- **What you will do**: Repeat the records below exactly, leaving out every picture.

- **Information given**:
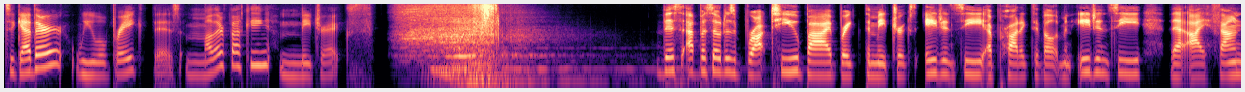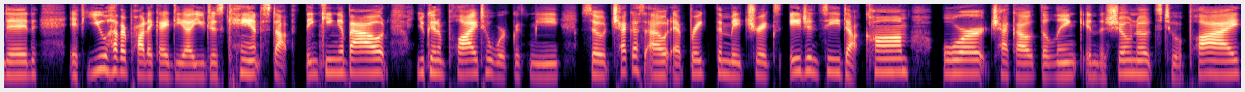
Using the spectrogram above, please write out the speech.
Together, we will break this motherfucking matrix. This episode is brought to you by Break the Matrix Agency, a product development agency that I founded. If you have a product idea you just can't stop thinking about, you can apply to work with me. So check us out at breakthematrixagency.com or check out the link in the show notes to apply.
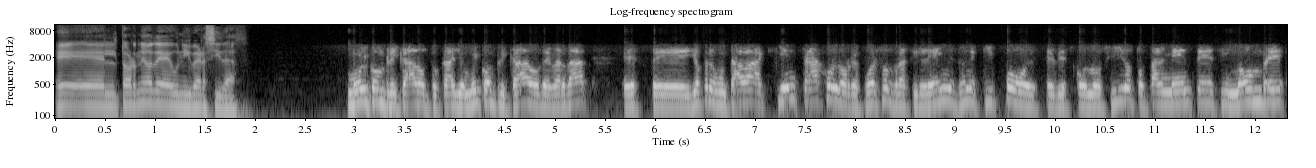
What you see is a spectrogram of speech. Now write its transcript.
eh, el torneo de universidad? Muy complicado, Tocayo, muy complicado, de verdad. Este, yo preguntaba quién trajo los refuerzos brasileños de un equipo este, desconocido totalmente, sin nombre.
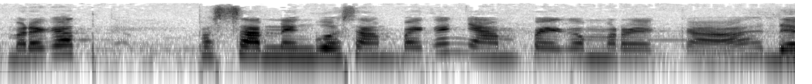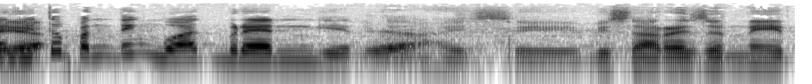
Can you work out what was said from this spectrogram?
mereka pesan yang gue sampaikan nyampe ke mereka dan Iya. itu penting buat brand gitu. Iya. I see. Bisa resonate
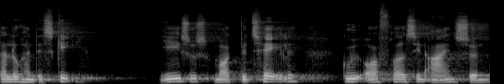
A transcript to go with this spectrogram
Der lå han det ske. Jesus måtte betale. Gud offrede sin egen søn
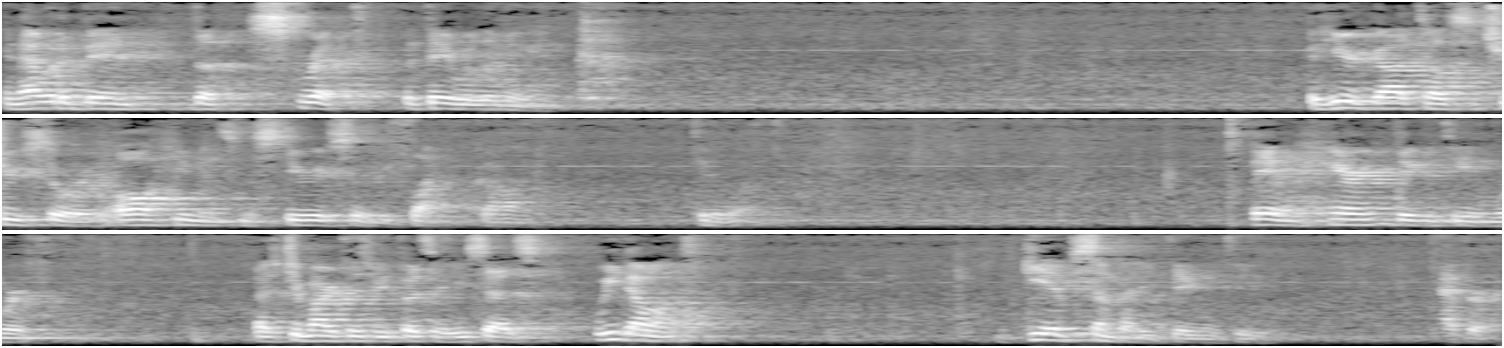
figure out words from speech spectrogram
And that would have been the script that they were living in. But here, God tells the true story. All humans mysteriously reflect God to the world. They have inherent dignity and worth. As Jemar Tisby puts it, he says, We don't give somebody dignity ever.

- **Final answer**:
Using the spectrogram above, please write out the speech.
Together, we will break this motherfucking matrix. This episode is brought to you by Break the Matrix Agency, a product development agency that I founded. If you have a product idea you just can't stop thinking about, you can apply to work with me. So check us out at breakthematrixagency.com or check out the link in the show notes to apply.
What you see is a spectrogram of speech. Now write its transcript.
eh, el torneo de universidad? Muy complicado, Tocayo, muy complicado, de verdad. Este, yo preguntaba quién trajo los refuerzos brasileños de un equipo este, desconocido totalmente, sin nombre.
Can you work out what was said from this spectrogram?
mereka pesan yang gue sampaikan nyampe ke mereka dan Iya. itu penting buat brand gitu. Iya. I see. Bisa resonate
A transcript to go with this spectrogram
Der lå han det ske. Jesus måtte betale. Gud offrede sin egen søn
figure out words from speech spectrogram
And that would have been the script that they were living in. But here, God tells the true story. All humans mysteriously reflect God to the world. They have inherent dignity and worth. As Jemar Tisby puts it, he says, We don't give somebody dignity ever.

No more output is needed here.